There is a multi-use pathway along the south side of Can-Amera. We don’t know if the victim had been using this path, or had intended to use it. But the way in which this path meets the intersection should raise some uncomfortable questions among our local traffic engineers. It, like many similar paths throughout the Region, lacks a proper way to cross the intersection on a bike.
A recent trend in road reconstruction is to build multi-use pathways on arterial roads instead of bike lanes. This is mostly reasonable. The speed and volume of traffic make painted bike lanes fairly useless – complete separation is needed. There are few driveway conflicts and few pedestrians to avoid along the blank fences. The trouble comes when one road meets another.
People cycling these pathways end up having to choose between two options: dismount and walk, or bike through the crosswalk. Ontario Traffic Manual Book 18, the province’s guidelines to municipalities on how to build cycling infrastructure, is quite clear that expecting dismounting is unreasonable:
“The option of asking cyclists to dismount and walk their bikes should not be relied upon in lieu of adequately accommodating cyclists through appropriate road design. Being propelled by muscular power, cyclists more than other vehicle operators will prefer to sustain their momentum and avoid stopping. Cyclists usually find it difficult to rationalize why “dismount and walk” restrictions are in place, and conclude that they were a poor, illogical or arbitrary decision. Thus, if facility designs cause cyclists to make what they consider to be unnecessary stops, this will increase the likelihood that they will ignore or disobey traffic controls, which breeds disrespect for these devices.”

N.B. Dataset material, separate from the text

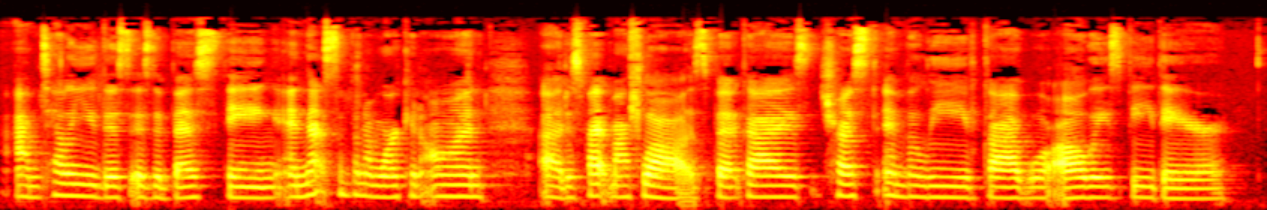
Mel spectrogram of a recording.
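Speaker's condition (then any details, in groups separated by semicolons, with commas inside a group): No condition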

Most people cycling will opt to ride through the crosswalk in this case. But a good fraction of cycling-related collisions occur in crosswalks, because motorists aren’t looking for bikes there. Turning vehicles don’t tend to mix well with pedestrians as it is, and bikes are faster-moving than walking, so it requires more situational awareness on the part of drivers to look out for them.
If an engineer designs an intersection that meets a multi-use path, where cycling is expected, and only applies crosswalks as a way across, they are designing a system that will harm people who bike.

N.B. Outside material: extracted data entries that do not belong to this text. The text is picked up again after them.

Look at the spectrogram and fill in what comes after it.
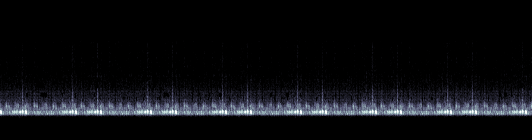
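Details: Crickets trilling in short, shrill bursts, often doubled, repeating at a fairly regular pace against a low steady background hiss.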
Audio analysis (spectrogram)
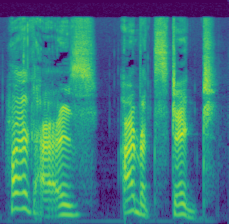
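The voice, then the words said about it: Dinosaur character voice. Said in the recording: “do your dinosaur voice”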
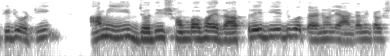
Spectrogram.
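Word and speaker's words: راء: র, র। এ অক্ষরটা একটু মোটা আওয়াজে হবে, জিহ্বার আগা দুই দাঁতের আগার সঙ্গে লাগিয়ে উচ্চারণ হবে।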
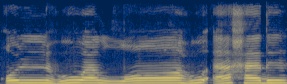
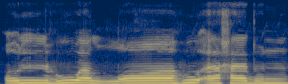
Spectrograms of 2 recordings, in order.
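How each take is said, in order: First: The last word stops on a bare consonant. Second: The last word ends with a full -un sound. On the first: "दाल को साकिन करके पढ़ते हैं" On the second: "लिखा होता है"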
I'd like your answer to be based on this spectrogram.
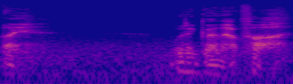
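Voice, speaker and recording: An actor playing a weary, resolute warrior leader, speaking in a measured, earnest, hushed way in a game cutscene. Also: male voice, slight background noise, heavily acted. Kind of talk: video game cutscene acting.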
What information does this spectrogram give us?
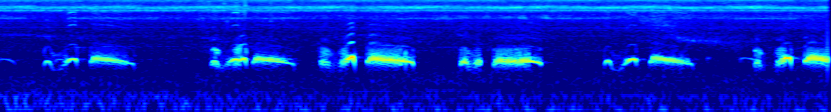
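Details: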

Can anything be done though to accommodate people cycling along trails through intersections? Yes! The Dutch, for example, have been building separated paths for years, and have a wealth of design knowledge for crossings. But we also have more North American examples. And Book 18 provides transportation planners and engineers the tools they need to implement them, by way of specially marked “cross-rides” for bike crossings and dedicated bicycle signals.
Cross-rides are marked differently than crosswalks to give indication to drivers that bikes are expected there. They’re sometimes green, have bike logos, or are marked with squares instead of two lines or zebra stripes. Signals separate the times when bikes and pedestrian can cross from when vehicles can make turns. When applied appropriately, these measures can reduce potential conflicts between cars and vulnerable road users.
We are seeing some small movements in the right direction – the Uptown King Street improvements under construction should include intersection features that will connect protected bike lanes with future pathways on Bridgeport. But in other places, the same negligence towards people cycling continues: the Iron Horse and Laurel Trails meet at Erb and Caroline with only a crosswalk, as do the new pathways along Fischer-Hallman.
These are more tragedies waiting to happen.